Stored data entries
● ● ● ●

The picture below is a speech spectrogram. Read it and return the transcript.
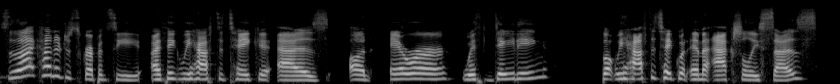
so that kind of discrepancy, I think we have to take it as an error with dating, but we have to take what Emma actually says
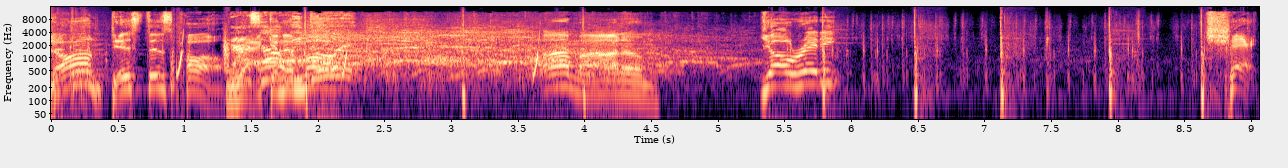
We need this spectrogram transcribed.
Long distance call. That's Racking how them up. it. I'm on him. Y'all ready? Check.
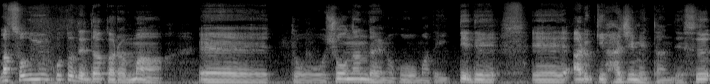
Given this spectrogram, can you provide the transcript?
まあそういうことで、だからまあ、えー、っと、湘南台の方まで行って、で、えー、歩き始めたんです。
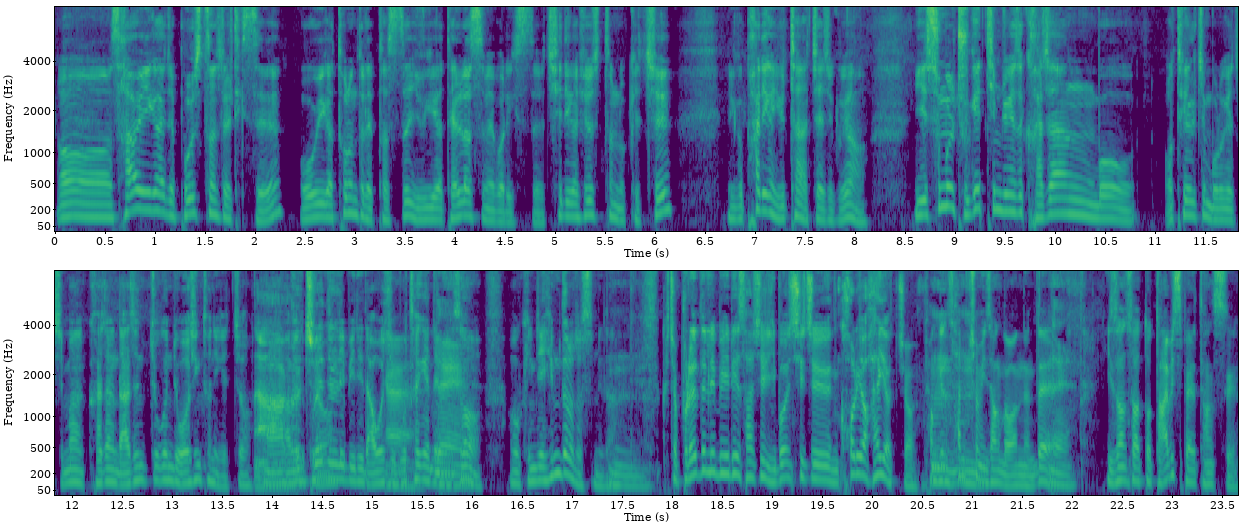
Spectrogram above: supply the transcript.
어, 4위가 이제 보스턴 셀틱스, 5위가 토론토 랩터스, 6위가 댈러스 매버릭스, 7위가 휴스턴 로켓츠, 그리고 8위가 유타 재즈고요. 이 22개 팀 중에서 가장 뭐 어떻게 될지 모르겠지만 가장 낮은 쪽은 이제 워싱턴이겠죠. 아, 그렇죠. 브래들리 빌이 나오지 네. 못하게 되면서 어, 굉장히 힘들어졌습니다. 음. 그렇죠. 브래들리 빌이 사실 이번 시즌 career high였죠. 평균 음, 30점 음. 이상 넣었는데 네. 이 선수와 또 다비스 베르탕스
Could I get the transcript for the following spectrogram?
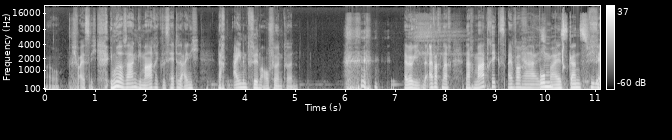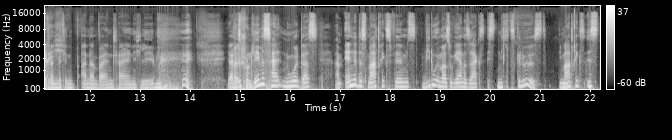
also ich weiß nicht. Ich muss auch sagen, die Matrix, es hätte eigentlich nach einem Film aufhören können. ja, wirklich, einfach nach, nach Matrix einfach Ja, ich bumm, weiß, ganz viele fertig. können mit den anderen beiden Teilen nicht leben. ja, Da das ist Problem ist halt nur, dass am Ende des Matrix-Films, wie du immer so gerne sagst, ist nichts gelöst. Die Matrix ist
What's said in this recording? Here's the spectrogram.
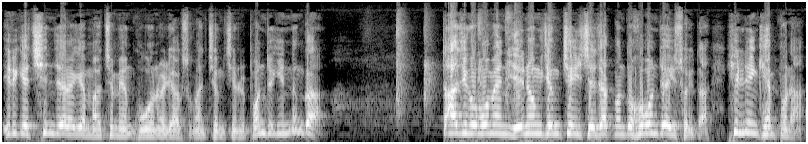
이렇게 친절하게 맞춤형 구원을 약속한 정치인을 본 적이 있는가? 따지고 보면 예능 정치의 제작권도 허본자의 소유다. 힐링 캠프나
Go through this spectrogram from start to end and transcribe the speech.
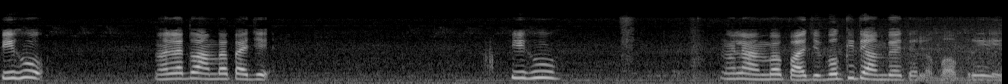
पिहू मला तो आंबा पाहिजे. पिहू मला आंबा पाहिजे. बघ किती आंबे आहे त्याला. बापरे.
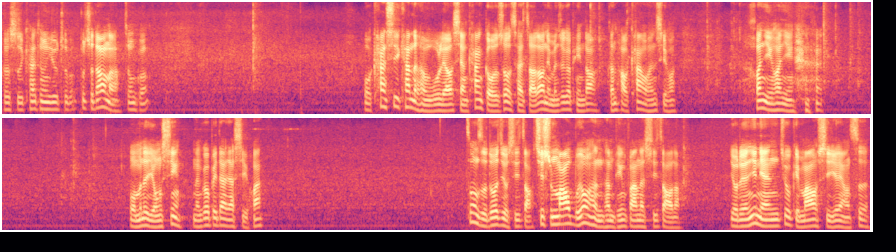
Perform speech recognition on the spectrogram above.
何时开通 YouTube？不知道呢，中国。我看戏看的很无聊，想看狗的时候才找到你们这个频道，很好看，我很喜欢。欢迎欢迎，我们的荣幸能够被大家喜欢。粽子多久洗澡？其实猫不用很很频繁的洗澡的，有的人一年就给猫洗一两次，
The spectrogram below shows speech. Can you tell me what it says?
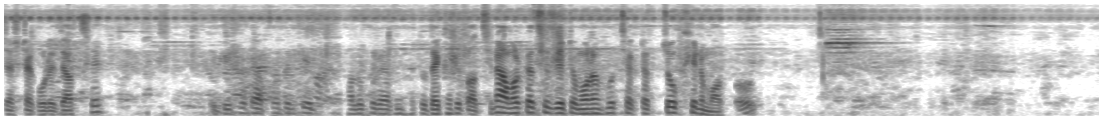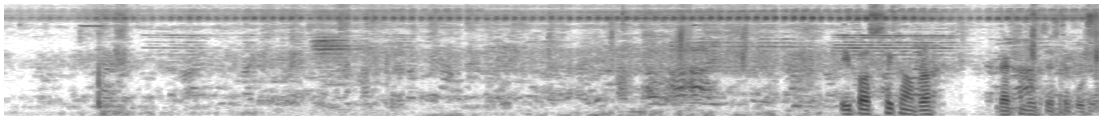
চেষ্টা করে যাচ্ছে। এই বিষয়টা আপনাদেরকে ভালো করে আমি হয়তো দেখাতে পাচ্ছি না। আমার কাছে যেটা মনে হচ্ছে একটা চোখের মতো এই পাশ থেকে আমরা দেখানোর চেষ্টা করছি।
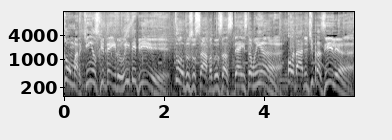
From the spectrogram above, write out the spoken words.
Com Marquinhos Ribeiro e Bibi. Todos os sábados às 10 da manhã. Horário de Brasília.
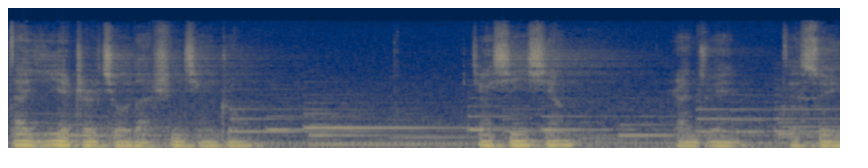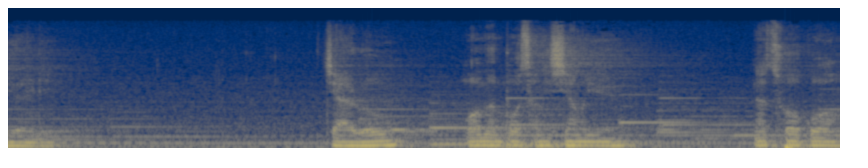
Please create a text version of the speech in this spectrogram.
在一叶知秋的深情中，将馨香染醉在岁月里。假如我们不曾相遇，那错过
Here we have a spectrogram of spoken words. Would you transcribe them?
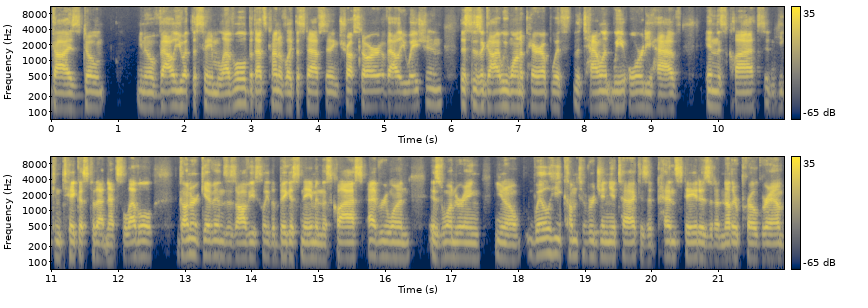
guys don't you know value at the same level but that's kind of like the staff saying trust our evaluation this is a guy we want to pair up with the talent we already have in this class and he can take us to that next level. Gunnar Givens is obviously the biggest name in this class. Everyone is wondering, you know, will he come to Virginia Tech? Is it Penn State? Is it another program?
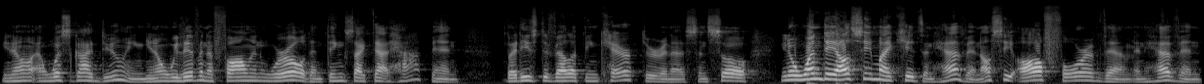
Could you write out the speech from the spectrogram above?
You know, and what's God doing? You know, we live in a fallen world and things like that happen, but He's developing character in us. And so, you know, one day I'll see my kids in heaven. I'll see all four of them in heaven.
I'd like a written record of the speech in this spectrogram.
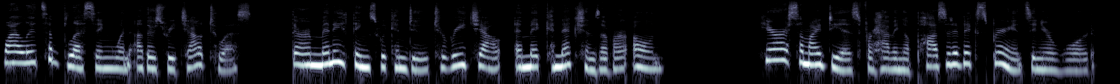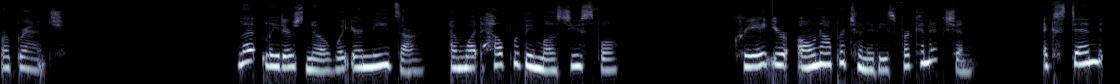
while it's a blessing when others reach out to us, there are many things we can do to reach out and make connections of our own. Here are some ideas for having a positive experience in your ward or branch. Let leaders know what your needs are and what help would be most useful. Create your own opportunities for connection. Extend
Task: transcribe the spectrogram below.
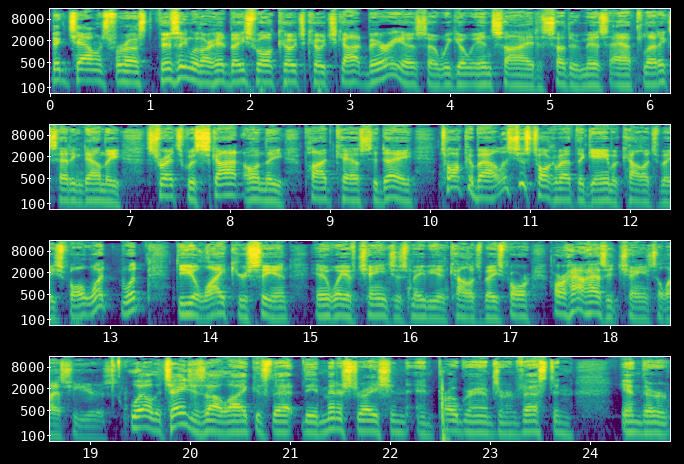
big challenge for us. Visiting with our head baseball coach, Coach Scott Berry, as uh, we go inside Southern Miss Athletics, heading down the stretch with Scott on the podcast today. Talk about, let's just talk about the game of college baseball. What, what do you like you're seeing in a way of changes maybe in college baseball, or, or how has it changed the last few years? Well, the changes changes I like is that the administration and programs are investing in their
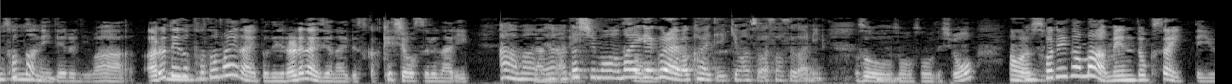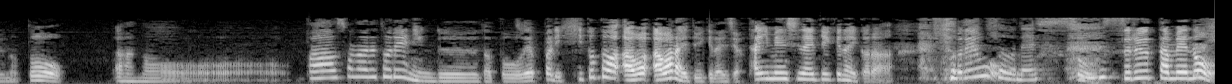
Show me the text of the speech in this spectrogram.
ん。外に出るには、ある程度整えないと出られないじゃないですか、化粧するなり。ああ、まあね。なんなり私も眉毛ぐらいは描いていきますわ、さすがに。そうそうそうでしょ？だから、うんそれがまあ、めんどくさいっていうのと、あのーパーソナルトレーニングだと、やっぱり人と会わ会わないといけないじゃん。対面しないといけないから、それをそうね。そう、するための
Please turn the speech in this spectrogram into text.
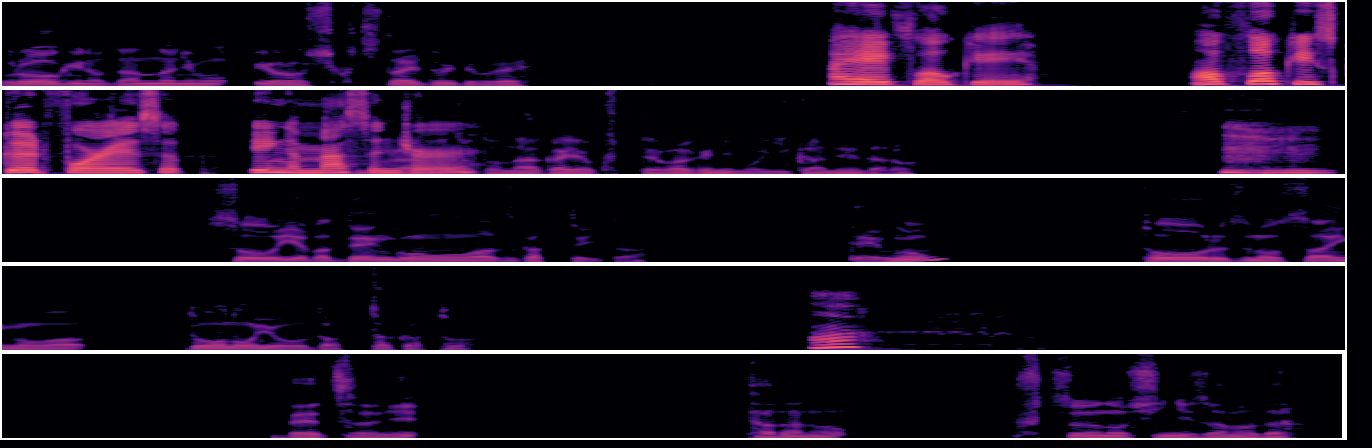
不老儀の旦那にもよろしく伝えといてくれ I hate Floki. All Floki's good for is uh, being a messenger. と仲良くってわけにもいかねえだろ Mhm. そういえば伝言を預かっていた伝言？トールズの最後はどのようだったかと。あ？別に。ただの普通の死に様だ。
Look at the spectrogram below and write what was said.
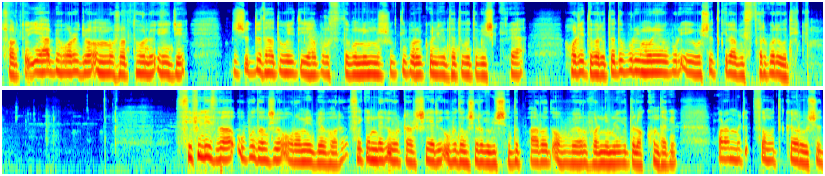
শর্ত। ইহা ব্যবহারের অন্য শর্ত হলো এই যে, বিশুদ্ধ ধাতু হইতে ইহা প্রস্তুত এবং নিম্ন শক্তি প্রয়োগ করলে ধাতুগত বিষক্রিয়া ঘটিতে পারে। তদুপরি মনের উপর এই ওষুধ ক্রিয়া বিস্তার করে অধিক। সিফিলিস বা উপদংশীয় অরমের ব্যবহার। সেকেন্ডারি ও টার্সিয়ারি উপদংশ রোগে বিশুদ্ধ পারদ অপব্যবহার ফলে নিম্নলিখিত লক্ষণ থাকে। অরামের চমৎকার ওষুধ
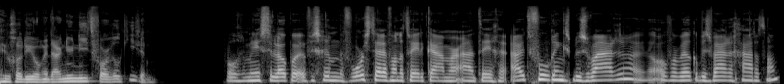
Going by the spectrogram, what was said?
Hugo de Jonge daar nu niet voor wil kiezen. Volgens de minister lopen verschillende voorstellen van de Tweede Kamer aan tegen uitvoeringsbezwaren. Over welke bezwaren gaat het dan?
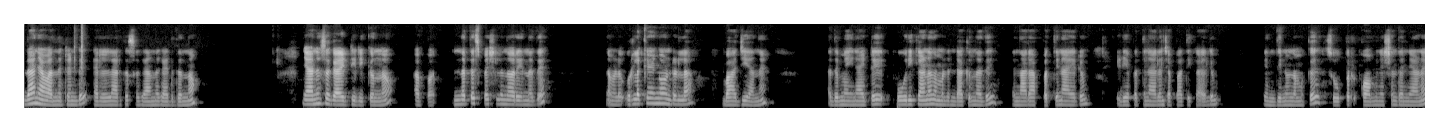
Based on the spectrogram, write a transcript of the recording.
ഇതാ ഞാൻ വന്നിട്ടുണ്ട്. എല്ലാവർക്കും സുഖമെന്ന് കരുതുന്നു. ഞാനും സുഖമായിട്ടിരിക്കുന്നു അപ്പോൾ ഇന്നത്തെ സ്പെഷ്യൽ എന്ന് പറയുന്നത് നമ്മൾ ഉരുളക്കിഴങ്ങ് കൊണ്ടുള്ള ബാജിയാണ് അത് മെയിനായിട്ട് പൂരിക്കാണ് നമ്മൾ ഉണ്ടാക്കുന്നത്. എന്നാൽ അപ്പത്തിനായാലും ഇടിയപ്പത്തിനായാലും ചപ്പാത്തിക്കായാലും എന്തിനും നമുക്ക് സൂപ്പർ കോമ്പിനേഷൻ തന്നെയാണ്.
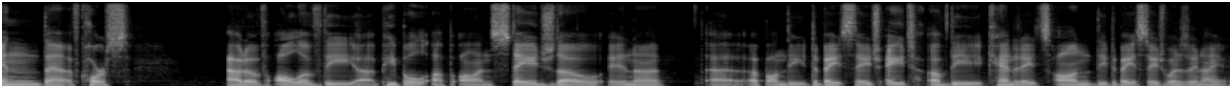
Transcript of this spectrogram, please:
And that, of course, out of all of the uh, people up on stage, though, in uh, uh, up on the debate stage, eight of the candidates on the debate stage Wednesday night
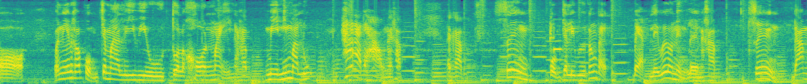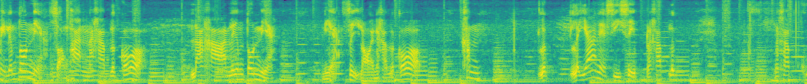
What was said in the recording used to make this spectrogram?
อ๋อวันนี้นะครับผมจะมารีวิวตัวละครใหม่นะครับมีนิมารุ5ดาวนะครับนะครับ ซึ่งผมจะรีวิวตั้งแต่แบบเลเวลหนึ่งเลยนะครับ ซึ่งดาเมจเริ่มต้นเนี่ย2,000นะครับ แล้วก็ราคาเริ่มต้นเนี่ยเนี่ย400นะครับ แล้วก็ขั้นระยะเนี่ย40นะครับแล้วนะครับคู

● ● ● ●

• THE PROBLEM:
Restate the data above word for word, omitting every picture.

• ANSWER SPACE:
The picture below is a speech spectrogram. Read it and return the transcript.
so that kind of discrepancy, I think we have to take it as an error with dating, but we have to take what Emma actually says
We need this spectrogram transcribed.
Long distance call. That's Racking how them up. it. I'm on him. Y'all ready? Check.
Given this spectrogram, can you provide the transcript?
まあそういうことで、だからまあ、えー、っと、湘南台の方まで行って、で、えー、歩き始めたんです。
Spectrogram above: supply the transcript.
어, 4위가 이제 보스턴 셀틱스, 5위가 토론토 랩터스, 6위가 댈러스 매버릭스, 7위가 휴스턴 로켓츠, 그리고 8위가 유타 재즈고요. 이 22개 팀 중에서 가장 뭐 어떻게 될지 모르겠지만 가장 낮은 쪽은 이제 워싱턴이겠죠. 아, 그렇죠. 브래들리 빌이 나오지 네. 못하게 되면서 어, 굉장히 힘들어졌습니다. 음. 그렇죠. 브래들리 빌이 사실 이번 시즌 career high였죠. 평균 음, 30점 음. 이상 넣었는데 네. 이 선수와 또 다비스 베르탕스
Could I get the transcript for the following spectrogram?
also ich weiß nicht. Ich muss auch sagen, die Matrix, es hätte eigentlich nach einem Film aufhören können. ja, wirklich, einfach nach, nach Matrix einfach Ja, ich bumm, weiß, ganz viele fertig. können mit den anderen beiden Teilen nicht leben. ja, Da das ist Problem ist halt nur, dass am Ende des Matrix-Films, wie du immer so gerne sagst, ist nichts gelöst. Die Matrix ist
What's said in this recording? Here's the spectrogram.
이렇게 친절하게 맞춤형 구원을 약속한 정치인을 본 적이 있는가? 따지고 보면 예능 정치의 제작권도 허본자의 소유다. 힐링 캠프나
Go through this spectrogram from start to end and transcribe the speech.
पिहू मला तो आंबा पाहिजे. पिहू मला आंबा पाहिजे. बघ किती आंबे आहे त्याला. बापरे.
Perform speech recognition on the spectrogram above.
何时开通 YouTube？不知道呢，中国。我看戏看的很无聊，想看狗的时候才找到你们这个频道，很好看，我很喜欢。欢迎欢迎，我们的荣幸能够被大家喜欢。粽子多久洗澡？其实猫不用很很频繁的洗澡的，有的人一年就给猫洗一两次，
The spectrogram below shows speech. Can you tell me what it says?
চেষ্টা করে যাচ্ছে। এই বিষয়টা আপনাদেরকে ভালো করে আমি হয়তো দেখাতে পাচ্ছি না। আমার কাছে যেটা মনে হচ্ছে একটা চোখের মতো এই পাশ থেকে আমরা দেখানোর চেষ্টা করছি।
From the spectrogram above, write out the spoken words.
Com Marquinhos Ribeiro e Bibi. Todos os sábados às 10 da manhã. Horário de Brasília.
Please create a text version of the speech in this spectrogram.
在一叶知秋的深情中，将馨香染醉在岁月里。假如我们不曾相遇，那错过
Here we have a spectrogram of spoken words. Would you transcribe them?
guys don't you know value at the same level but that's kind of like the staff saying trust our evaluation this is a guy we want to pair up with the talent we already have in this class and he can take us to that next level. Gunnar Givens is obviously the biggest name in this class. Everyone is wondering, you know, will he come to Virginia Tech? Is it Penn State? Is it another program?
Could you write out the speech from the spectrogram above?
You know, and what's God doing? You know, we live in a fallen world and things like that happen, but He's developing character in us. And so, you know, one day I'll see my kids in heaven. I'll see all four of them in heaven.
I'd like a written record of the speech in this spectrogram.
while it's a blessing when others reach out to us, there are many things we can do to reach out and make connections of our own. Here are some ideas for having a positive experience in your ward or branch. Let leaders know what your needs are and what help would be most useful. Create your own opportunities for connection. Extend
Task: transcribe the spectrogram below.
big challenge for us. Visiting with our head baseball coach, Coach Scott Berry, as uh, we go inside Southern Miss Athletics, heading down the stretch with Scott on the podcast today. Talk about, let's just talk about the game of college baseball. What, what do you like you're seeing in a way of changes maybe in college baseball, or, or how has it changed the last few years? Well, the changes changes I like is that the administration and programs are investing in their
Show me the text of the speech in this spectrogram.
ん。外に出るには、ある程度整えないと出られないじゃないですか、化粧するなり。ああ、まあね。なんなり私も眉毛ぐらいは描いていきますわ、さすがに。そうそうそうでしょ？だから、うんそれがまあ、めんどくさいっていうのと、あのーパーソナルトレーニングだと、やっぱり人と会わ会わないといけないじゃん。対面しないといけないから、それをそうね。そう、するための
Please turn the speech in this spectrogram into text.
不老儀の旦那にもよろしく伝えといてくれ I hate Floki. All Floki's good for is uh, being a messenger. と仲良くってわけにもいかねえだろ Mhm. そういえば伝言を預かっていた伝言？トールズの最後はどのようだったかと。あ？別に。ただの普通の死に様だ。
Look at the spectrogram below and write what was said.
শর্ত। ইহা ব্যবহারের অন্য শর্ত হলো এই যে, বিশুদ্ধ ধাতু হইতে ইহা প্রস্তুত এবং নিম্ন শক্তি প্রয়োগ করলে ধাতুগত বিষক্রিয়া ঘটিতে পারে। তদুপরি মনের উপর এই ওষুধ ক্রিয়া বিস্তার করে অধিক। সিফিলিস বা উপদংশীয় অরমের ব্যবহার। সেকেন্ডারি ও টার্সিয়ারি উপদংশ রোগে বিশুদ্ধ পারদ অপব্যবহার ফলে নিম্নলিখিত লক্ষণ থাকে। অরামের চমৎকার ওষুধ
Going by the spectrogram, what was said?
Hugo de Jonge daar nu niet voor wil kiezen. Volgens de minister lopen verschillende voorstellen van de Tweede Kamer aan tegen uitvoeringsbezwaren. Over welke bezwaren gaat het dan?
Based on the spectrogram, write a transcript of the recording.
ഇതാ ഞാൻ വന്നിട്ടുണ്ട്. എല്ലാവർക്കും സുഖമെന്ന് കരുതുന്നു. ഞാനും സുഖമായിട്ടിരിക്കുന്നു അപ്പോൾ ഇന്നത്തെ സ്പെഷ്യൽ എന്ന് പറയുന്നത് നമ്മൾ ഉരുളക്കിഴങ്ങ് കൊണ്ടുള്ള ബാജിയാണ് അത് മെയിനായിട്ട് പൂരിക്കാണ് നമ്മൾ ഉണ്ടാക്കുന്നത്. എന്നാൽ അപ്പത്തിനായാലും ഇടിയപ്പത്തിനായാലും ചപ്പാത്തിക്കായാലും എന്തിനും നമുക്ക് സൂപ്പർ കോമ്പിനേഷൻ തന്നെയാണ്.
Transcript of this spectrogram, please:
And that, of course, out of all of the uh, people up on stage, though, in uh, uh, up on the debate stage, eight of the candidates on the debate stage Wednesday night
What was said in the recording used to make this spectrogram?
อ๋อวันนี้นะครับผมจะมารีวิวตัวละครใหม่นะครับมีนิมารุ5ดาวนะครับนะครับ ซึ่งผมจะรีวิวตั้งแต่แบบเลเวลหนึ่งเลยนะครับ ซึ่งดาเมจเริ่มต้นเนี่ย2,000นะครับ แล้วก็ราคาเริ่มต้นเนี่ยเนี่ย400นะครับ แล้วก็ขั้นระยะเนี่ย40นะครับแล้วนะครับคู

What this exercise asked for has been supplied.